The Three-and-a-Half-Year Walk
The Independent’s former Editor-in-Chief reflects upon his time at the paper
By TUSHAR DWIVEDI
The walk from Adams House, the home in which I spent three years, to our Independent meetings each week, where I spent three and a half, would often be moments of clarity with ample time to reflect. Although it is challenging experiencing graduation so far from campus, I take this article as a chance to walk that path one last time, reflecting on the myriad of experiences that made the Independent so pivotal to my time at Harvard.
As I rush through the side entrance of Adams, concerned yet again that I have overestimated its proximity, I think about the weekly sprints that would begin each Wednesday afternoon, full of adrenaline from the prior week’s publication. It was at these moments, looking ahead at the blank canvas that would be peppered with ideas from our staff, that the excitement for the potential of a new issue took over. This excitement, while arising occasionally in an academic context, was one that I was grateful to experience repeatedly due to the weekly nature of the Independent: one in which both the successes and challenges of the prior week were momentarily forgotten, and the unlimited potential of each issue took over.

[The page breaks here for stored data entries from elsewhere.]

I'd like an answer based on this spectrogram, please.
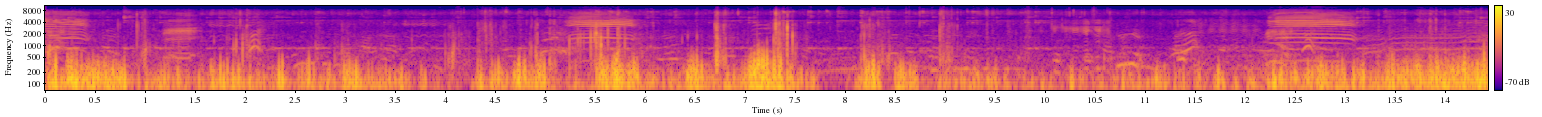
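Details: Ewes calling lambs to nurse as a nomadic flock comes home from grazing in the desert. Two loud, buzzy, ringing bleats stand out several seconds apart, between fainter calls and heavy low-pitched flock noise.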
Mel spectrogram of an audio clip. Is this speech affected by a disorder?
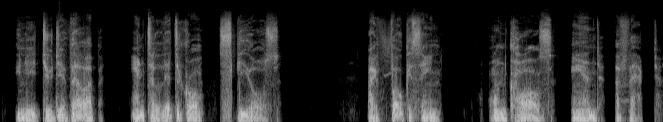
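Yes: throat cancer; tracheostomy tube.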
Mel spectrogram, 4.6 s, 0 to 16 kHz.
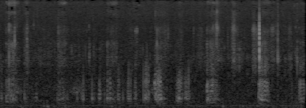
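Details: Baby Welsh corgi puppies drinking their mother's milk indoors, recorded 15 June 2013: wet, rhythmic suckling and smacking noises in quick irregular bursts, roughly one or two per second, over a low steady hum.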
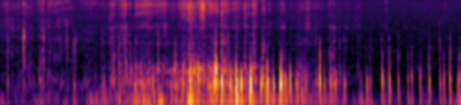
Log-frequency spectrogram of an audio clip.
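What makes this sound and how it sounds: A round, flat, solid cork trivet held upright is scratched and tapped with medium-length acrylic nails. Quick, irregular taps land as short, dull, low thuds over a soft scratching rustle. The sound builds to a denser, louder stretch in the middle before thinning back into separate taps.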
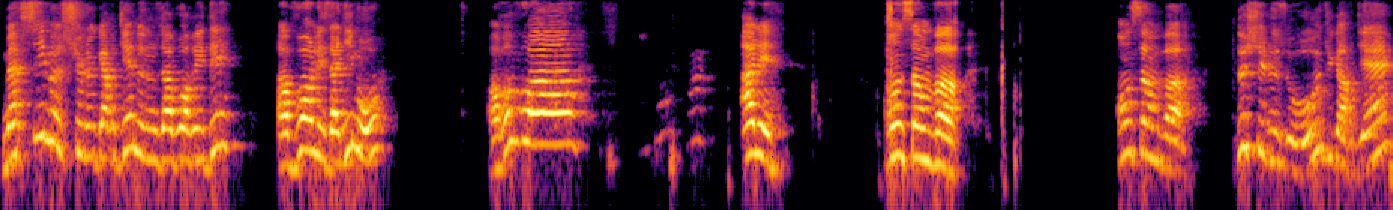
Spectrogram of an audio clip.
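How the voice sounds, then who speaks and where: A woman with a high voice leads a children's judo class, coaxing and lively as she repeats every instruction. She sounds echoey and far from the mic, as if filmed across a room. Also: slow pace, long pauses, highs cut off. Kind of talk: live online kids' class, story-led exercises.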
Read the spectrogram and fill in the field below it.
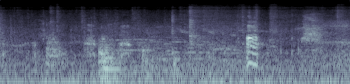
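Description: Chickens in a backyard chicken coop, with scattered soft clucks and a brief louder squawk over a quiet, slightly noisy background.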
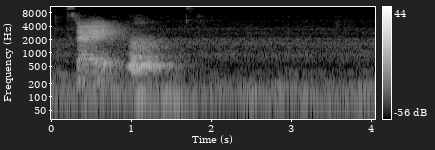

As I round the corner, I glance briefly into Tatte, seeing the constant energy buzzing within its tight spaces and clustered tables. The conversations I had with each staff and executive board member were the ones I will both cherish and miss the most; the Independent’s success and growth is a function of its people, and I was lucky to surround myself with a group of the most talented and passionate ones I could hope to find. From early-morning dining hall meetings to frantic late-night texts, the interactions with everyone from our President to our newest comper taught me news ways of analyzing a topic, unique perspectives to take on a situation, and methods to understand what was really going on behind the scenes.
As I head further down Massachusetts Avenue, passing the Smith Campus Center, I stop briefly to think about my first moments with the Independent. Although it took years to recognize, I remember now realizing what was so special about those initial few months. While I was most definitely awestruck by the legacy and historical success of the Independent, I never felt small in the face of an organization with such reputation. This is a direct testament to a culture I will always miss and forever try to recreate; it was one in which, even as a comper, the staff and executive board always made me feel valued, with a real opportunity to contribute. More than even that, I could look to the EiC at the time, Caroline, and President, Daniel, and know that they were both friends and family. The respect the Independent granted me at the time gave me the ability to grow my voice both within the organization and in my life as a first-year, and I will always be grateful.
As I reach the middle of Harvard Square, surrounded by students, professors, and visitors alike, I am reminded of our 50th anniversary celebration event. While I cherish the little moments that made my Independent experience so unique, I will forever appreciate that my time with the Independent coincided with the 50th anniversary. Sitting at a table with the original founders, surrounded by reminiscing stories and familiar smiles, I was transported back in time–and as I look back on my time with the Independent, missing it evermore from home, I take solace in knowing that the executive board and staff that I am moving on from will someday reunite in a similar back room, with a new set of familiar stories.
Tushar Dwivedi at the 50th anniversary celebration. Photo by Morris Abram.
A reimagined Zoom graduation. Illustration by Isa Gooijer ’23.
As I tread the path leading up to our offices, I am reminded of the Campaign for Independence—our mission to raise a million dollars to lease our own office—and the challenges we withstood and persevered through in reaching this moment. As the entire Independent community rallied with us, I was reminded yet again that I was a part of something far, far bigger than our own weekly publications. The strength of hundreds and thousands of such individual loves for the Independent, such as mine, together facilitated one of my happiest memories: walking into our own place for the first time.
And as I step over the threshold into our offices, I know that I am home. A home I know that exists far more than just in memory.
Tushar Dwivedi ’20 (firstname.lastname@example.org) served as Editor-in-Chief of the Independent from 2018-2019.
Header photo by Morris Abram.